See the full article in the New York Times at: When the Privacy Button is Already Pressed
There is no “DO NOT TRACK” button in HIPAA. What happens when the public finds out they have no button to control the use and sale of intimate information about their minds and bodies?
This story shows the public is waking up to privacy:
* 11% of Mozilla users have turned ‘Do Not Track’ on.
* 18% of those with Firefox on Android phone use ‘Do Not Track’.
From sexual preferences, to records of child abuse, to DNA, to prescription records—–HIPAA and electronic systems eliminate our control over personal health information. Others decide when to use, disclose, or sell it. There is no “chain of custody” for personal health data. We can’t find out who collects and uses our health data. We can’t read a ‘data map’ and see where our health data flows. There is no health data map. See ABC World News story about the sale of health data: http://abcnews.go.com/Health/medical-records-private-abc-news-investigation/story?id=17228986&singlePage=true#.UFKTXVHUF-Y
The first step to fix any problem is to KNOW about it. Then we have to demand that law makers fix this disaster. Health information should not be used to make hidden decisions about our jobs, reputations, or credit.
Health technology can provide enormous benefits—but systems have to be re-designed so we control who sees and uses our health records.

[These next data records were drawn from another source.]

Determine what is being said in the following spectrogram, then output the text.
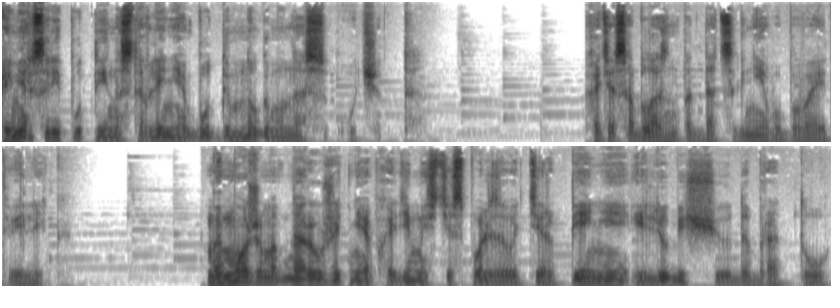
Пример Сарипутты и наставления Будды многому нас учат. Хотя соблазн поддаться гневу бывает велик, мы можем обнаружить необходимость использовать терпение и любящую доброту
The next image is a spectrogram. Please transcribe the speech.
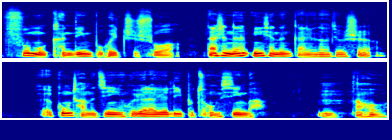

The best way to prevent harm is keep health data out of the hands of hidden users. Anyone who wants to use our health records should have to ask.